Video

Video Film Festival Looks at Indigenous Peoples, Culture Conflict

A recent Los Angeles film festival highlighted the plight of people caught between two cultures. Mike O'Sullivan has more on the the Garifuna International Film Festival, a Los Angeles forum created by a woman from Central America who wants the world to know more about her culture.
Video

Video Kenyans Lament Losing Sons to al-Shabab

There is agony, fear and lost hope in the Kenyan town of Isiolo, a key target of a new al-Shabab recruitment drive. VOA's Mohammed Yusuf visits Isiolo to speak with families and at least one man who says he was a recruiter.
Video

Video Scientists Say Plankton More Important Than Previously Thought

Tiny ocean creatures called plankton are mostly thought of as food for whales and other large marine animals, but a four-year global study discovered, among other things, that plankton are a major source of oxygen on our planet. VOA’s George Putic reports.
Video

Video Kenya’s Capital Sees Rise in Shisha Parlors

In Kenya, the smoking of shisha, a type of flavored tobacco, is the latest craze. Patrons are flocking to shisha parlors to smoke and socialize. But the practice can be addictive and harmful, though many dabblers may not realize the dangers, according to a new review. Lenny Ruvaga has more on the story for VOA from Nairobi, Kenya.
Video

Video Iowa Family's Sacrifice Shaped US Military Service for Generations

Few places in America have experienced war like Waterloo. This small town in the Midwest state of Iowa became famous during World War II not for what it accomplished, but what it lost. As VOA’s Kane Farabaugh reports, the legacy of one family’s sacrifice is still a reminder today of the real cost of war for all families on the homefront.

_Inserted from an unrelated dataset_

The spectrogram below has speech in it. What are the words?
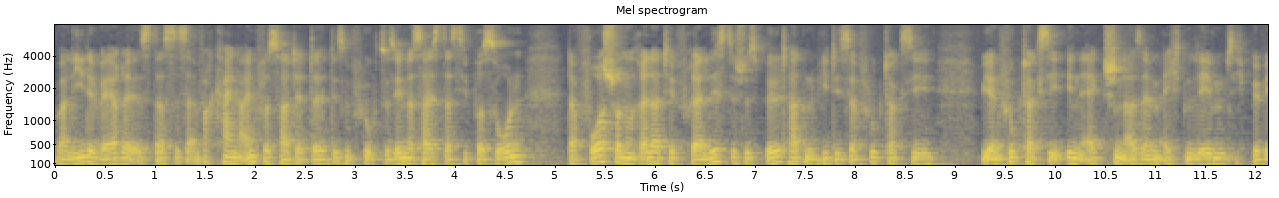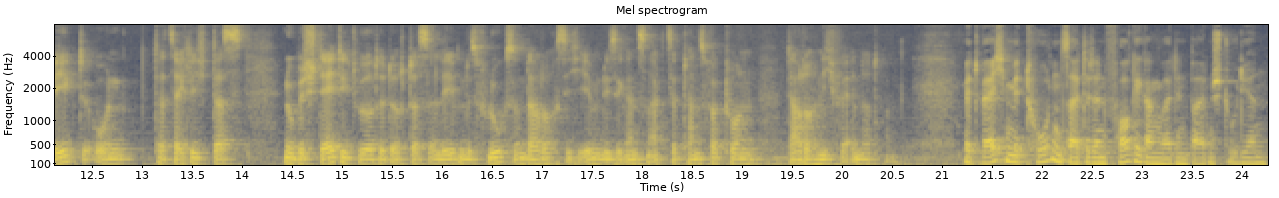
valide wäre, ist, dass es einfach keinen Einfluss hatte, diesen Flug zu sehen. Das heißt, dass die Personen davor schon ein relativ realistisches Bild hatten, wie dieser Flugtaxi, wie ein Flugtaxi in Action, also im echten Leben, sich bewegt und tatsächlich das nur bestätigt würde durch das Erleben des Flugs und dadurch sich eben diese ganzen Akzeptanzfaktoren dadurch nicht verändert haben. Mit welchen Methoden seid ihr denn vorgegangen bei den beiden Studien?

VOA Blogs

World Currencies

EUR
USD
0.9205
JPY
USD
123.69
GBP
USD
0.6508
CAD
USD
1.2456
INR
USD
64.051

Rates may not be current.